Historic sawmill in Abbotsford to be fired up for fundraiser

Event takes place Saturday, June 11 at Pioneer Barn at Exhibition Park

This 1932 D342 diesel-powered sawmill will be fired up on Saturday during a special event at the Pioneer Barn at Abbotsford Exhibition Park.

This 1932 D342 diesel-powered sawmill will be fired up on Saturday during a special event at the Pioneer Barn at Abbotsford Exhibition Park.

The MSA Museum Society and the Fraser Valley Antique Farm Machinery Association (FVAFMA) are teaming up to preserve a part of Abbotsford history.

Starting at 11 a.m. on Saturday, June 11, the association will fire up its D342 diesel-powered sawmill manufactured in 1932 and stored at the Pioneer Barn at Abbotsford Exhibition Park (32470 Haida Drive).

This mill, with its large circular blade, is one of the oldest running such mills in western Canada.

The event kicks off a unique project that will see Douglas fir trees that once towered over Trethewey House Heritage Site milled into lumber that can find another life as furniture and household decor.

The trees originate from the property – now the Trethewey House heritage site at 2313 Ware St. – once owned by J. O. Trethewey, head of the Abbotsford Lumber Company.

Ken Snowden, urban forester with the City of Abbotsford, estimates the age of the trees to be at least 145 years old.

In 2014, due to disease concerns, two of the trees were cut and two others topped in close consultation with an arborist.

The city has saved the portions of the trees that have been felled and they have worked closely with the MSA Museum Society to find a way to give the logs new life.

In fall 2014, Kelly Railton, executive director of the museum society, met with members of the FVAFMA about the possibility of using the antique sawmill to cut the smaller of the logs into lumber and rounds.

Railton said these milled pieces are ideal for the creation of furniture, possessing a unique historic twist that will be never be able to be replicated.

Proceeds from the sale of these initial milled pieces will support the two not-for-profit groups.

“No one wants to see trees come down, but when it is necessary, it calls to us to find a way to tell their story and to ensure that their majesty is respected and remembered,” Railton said.

FVAFMA president Ed Steinke said the association is excited about getting the sawmill in perfect running order.

“To have the opportunity to give these trees a second life and preserve such a significant part of Abbotsford’s history is very special to our club,” he said.

This fall, the MSA Museum Society will invite sealed bids from those interested in larger planks, some potentially measuring up to feet or more in diameter.
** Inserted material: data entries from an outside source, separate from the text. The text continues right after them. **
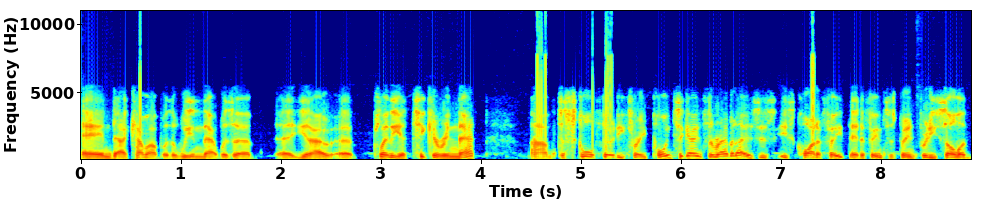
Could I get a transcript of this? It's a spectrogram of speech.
and uh, come up with a win, that was a, a you know a, plenty of ticker in that. Um, to score 33 points against the Rabbitohs is, is quite a feat. Their defence has been pretty solid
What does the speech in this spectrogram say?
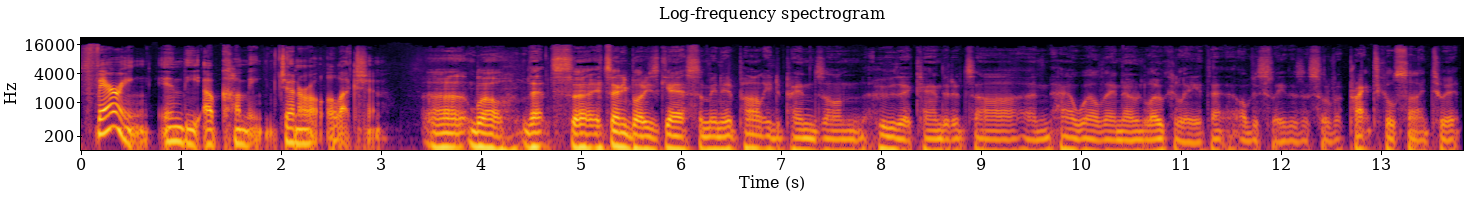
faring in the upcoming general election? Uh, well, that's uh, it's anybody's guess. I mean, it partly depends on who their candidates are and how well they're known locally. That obviously there's a sort of a practical side to it,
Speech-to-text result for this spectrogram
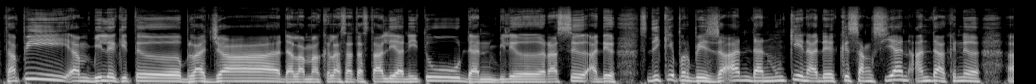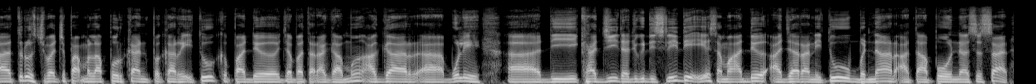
Tapi um, bila kita belajar dalam kelas atas talian itu dan bila rasa ada sedikit perbezaan dan mungkin ada kesangsian anda kena uh, terus cepat-cepat melaporkan perkara itu kepada Jabatan Agama agar uh, boleh uh, dikaji dikaji dan juga diselidik ya sama ada ajaran itu benar ataupun uh, sesat.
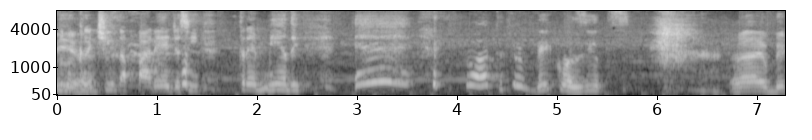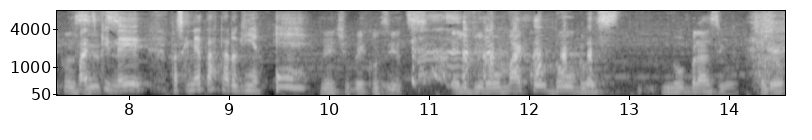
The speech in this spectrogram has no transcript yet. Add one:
euforia, no né? cantinho da parede, assim, tremendo e. Pronto, Baconzitos. Ai, o Baconzitos. Faz que nem, faz que nem a tartaruguinha. Gente, o Baconzitos, ele virou o Michael Douglas no Brasil, entendeu?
Railton said more details on this initiative will be available in the summer.

The initial milled logs can be purchased at Saturday’s event or ordered through the FVAFMA. For more information, call the MSA Museum Society at 604-853-0313.
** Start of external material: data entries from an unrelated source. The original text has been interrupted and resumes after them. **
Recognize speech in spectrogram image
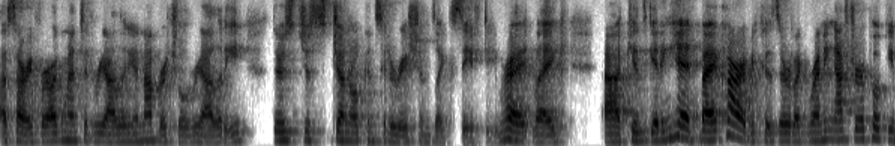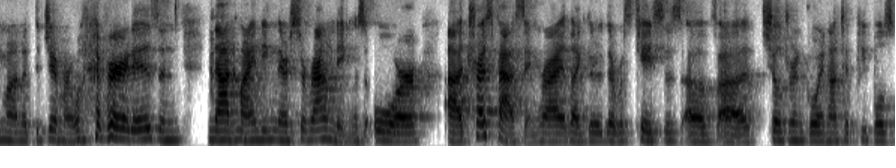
uh, sorry for augmented reality and not virtual reality there's just general considerations like safety right like uh, kids getting hit by a car because they're like running after a Pokemon at the gym or whatever it is and not minding their surroundings or uh, trespassing, right? Like there, there was cases of uh, children going onto people's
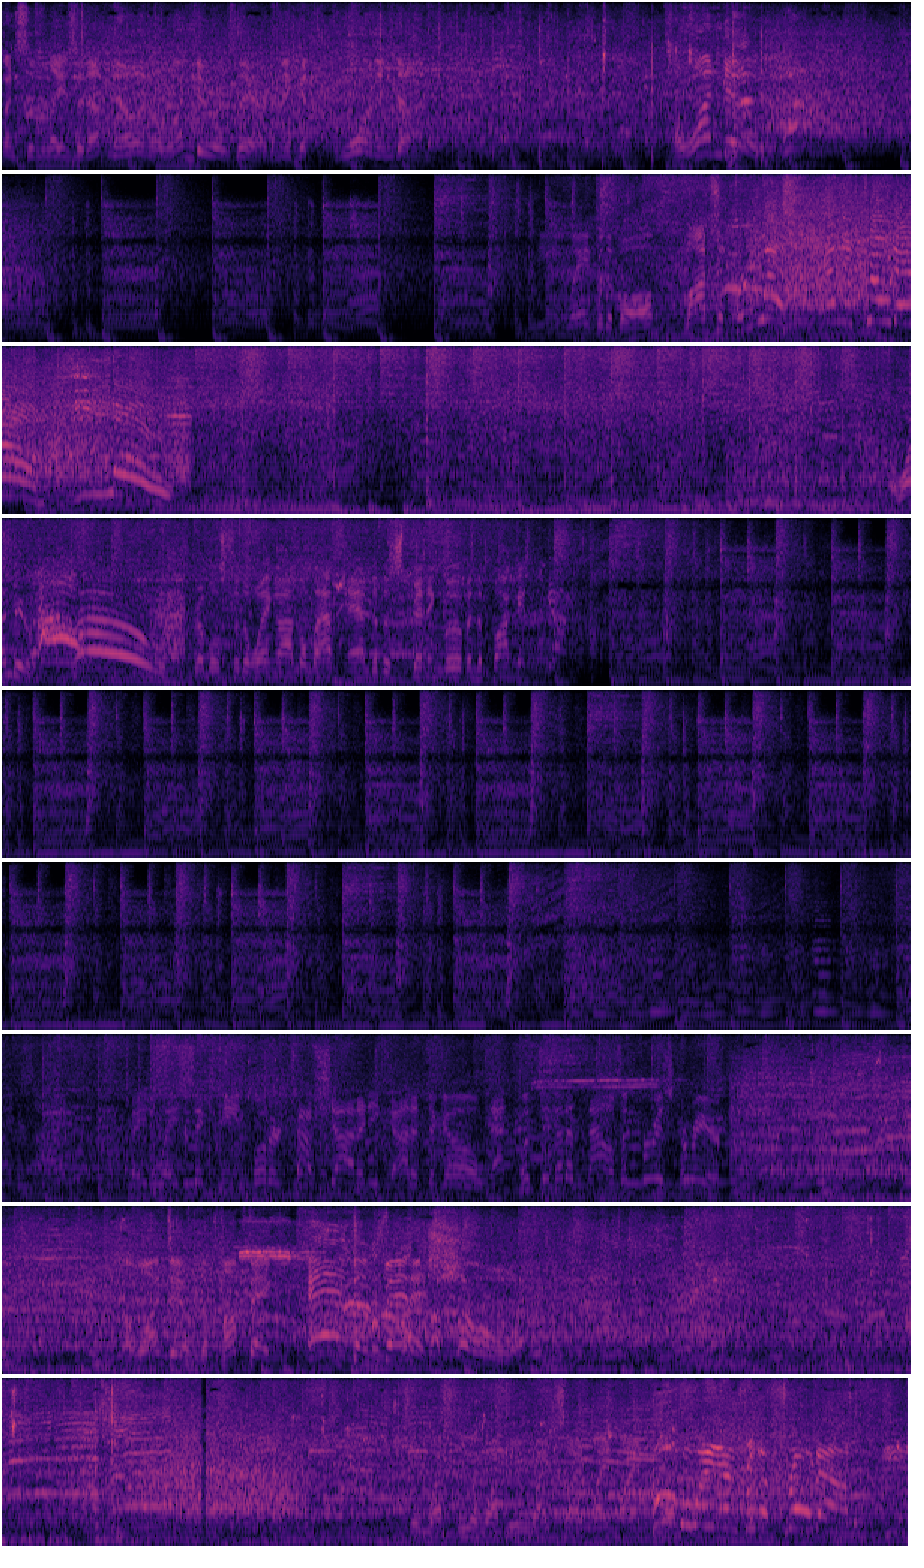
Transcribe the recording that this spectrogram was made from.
Robinson lays it up. No, and Iwundu is there to make it one and done. Iwundu. Dean Wade with the ball, lobs it for Wes, and the throwdown. Whoa! Iwundu. Oh! Dribbles to the wing on the left and to the spinning move in the bucket. Fadeaway 16-footer, tough shot, and he got it to go. That puts him at a thousand for his career. Iwundu, the pump fake, and the finish. Oh. To Wesley Iwundu, right side lane line, all the way in for the throwdown.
(Photo below, courtesy of The Reach Gallery Museum Abbotsford, shows the towering Douglas firs on the Trethewey property in the 1950s.)